Whiplash has one, played near-psychotically by J.K. Simmons. It’s a fine performance, nasty and sadistic, a portrayal of a vicious jazz instructor at a prestigious music conservatory. And Simmons is quite chilling in the role.
But it’s not multidimensional, in my opinion; instead, it’s relatively one-note. That’s part of the reason why I don’t consider Whiplash a masterpiece.
Yes, it’s compelling in places, but this tale of a student drummer who aspires to greatness lacks credibility in many places … including in the scenes at the school itself, where Simmons’ character abuses and manipulates his charges horribly without anyone confronting him or complaining for a long time. There’s also the aftermath of a car wreck that doesn’t seem believable, along with a host of other situations that stretch the imagination.

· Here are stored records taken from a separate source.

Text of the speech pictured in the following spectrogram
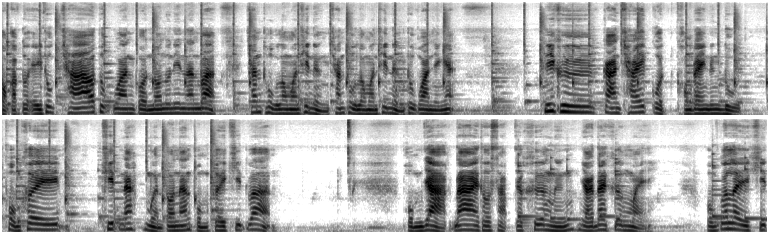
บอกกับตัวเองทุกเช้า ทุกวันก่อนนอนนู่นนี่นั่นว่า ฉันถูกรางวัลที่หนึ่งฉันถูกรางวัลที่หนึ่งทุกวันอย่างเงี้ย นี่คือการใช้กฎของแรงดึงดูด ผมเคยคิดนะ เหมือนตอนนั้นผมเคยคิดว่า ผมอยากได้โทรศัพท์จะเครื่องหนึ่งอยากได้เครื่องใหม่ ผมก็เลยคิด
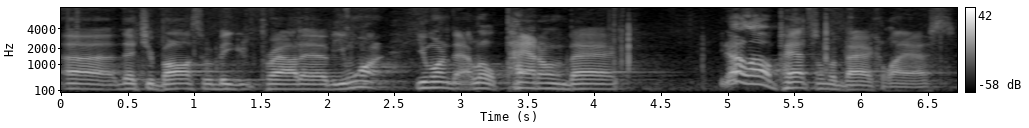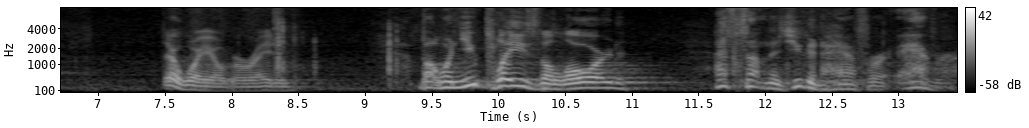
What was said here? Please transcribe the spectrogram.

The picture does have dash and style, and it tells a strong story. The holes, however, are sizable and prevent me from lauding it too much. Director Damien Chazelle moves the action along, yet it still feels padded, with multiple places where it could have ended.

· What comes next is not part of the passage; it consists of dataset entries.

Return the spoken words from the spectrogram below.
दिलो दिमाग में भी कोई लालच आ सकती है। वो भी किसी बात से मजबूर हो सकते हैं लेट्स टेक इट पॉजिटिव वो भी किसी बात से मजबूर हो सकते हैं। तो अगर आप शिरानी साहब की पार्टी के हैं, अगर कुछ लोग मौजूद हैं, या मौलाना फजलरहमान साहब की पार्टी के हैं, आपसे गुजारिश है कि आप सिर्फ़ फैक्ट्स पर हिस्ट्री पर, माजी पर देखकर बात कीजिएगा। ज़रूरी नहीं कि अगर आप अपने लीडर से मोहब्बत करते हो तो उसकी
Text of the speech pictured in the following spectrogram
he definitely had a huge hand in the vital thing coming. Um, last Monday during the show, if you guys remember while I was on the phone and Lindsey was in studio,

I’m not interested in seeing this movie again; it was very unpleasant to watch, and I can’t say I enjoyed it. It does have lots to offer, however … just not enough to make it great.
There are few films in that class, I know. And many have more than just a strong villain.